The good news is that there are natural ways to address social anxiety, and these simple tips are also effective against other forms of anxiety. Try the following:

  1. Avoid coffee and other forms of caffeine; stimulants can heighten anxiety.
  2. Practice breathing exercises, an effective relaxation technique.
  3. Consider passionflower, a natural, mild sedative that's safer than pharmaceuticals. The recommended dosage is one dropperful of a tincture in a little warm water, or two capsules of the extract, up to four times a day as needed.
  4. Consider supplementing with B vitamins and magnesium, which are sometimes helpful in dealing with the symptoms of anxiety.
  5. Consider seeking professional therapy. Exposure therapy can slowly introduce you to the specific situations you fear, and hypnotherapy can give you a sense of what it feels like to be relaxed and open in those settings.

Cooking Whole Grains

One of the best nutritional decisions you can make is to replace most of your daily carbohydrates with true (not pulverized) whole grains such as brown rice, quinoa, millet, kasha and bulgur. The body metabolizes large, intact grains more slowly, preventing blood sugar “spikes” that are followed by “lows.” The result is a steady, productive energy that propels you through the day.

If you want to make the switch to whole grains, consider getting a thermal regulated rice cooker. It is a simple and efficient way to cook whole grains, as well as small legumes such as lentils.
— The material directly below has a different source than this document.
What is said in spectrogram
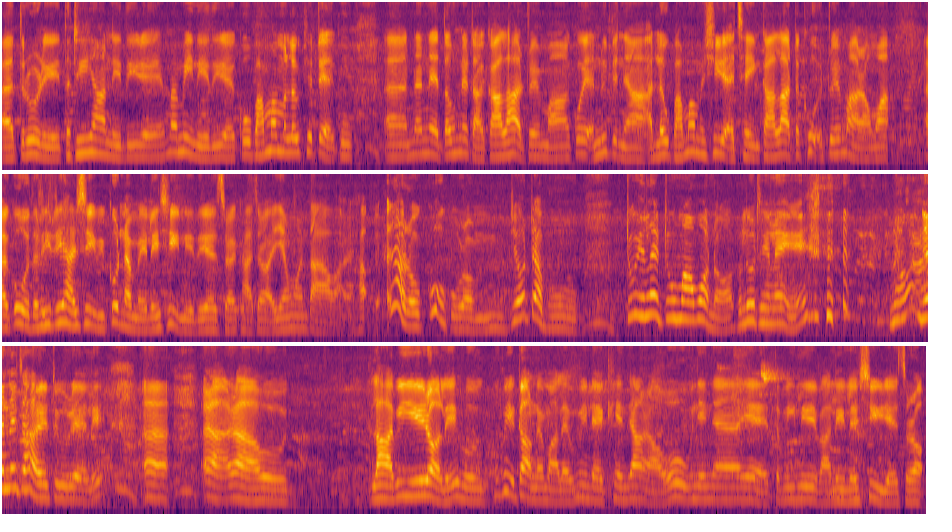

Fill the rice cooker, turn it on and forget it - grains are cooked perfectly, and the heat automatically lowers to keep it warm for hours.

If you need additional motivation to include more whole grains in your diet, they may also help you reduce belly fat.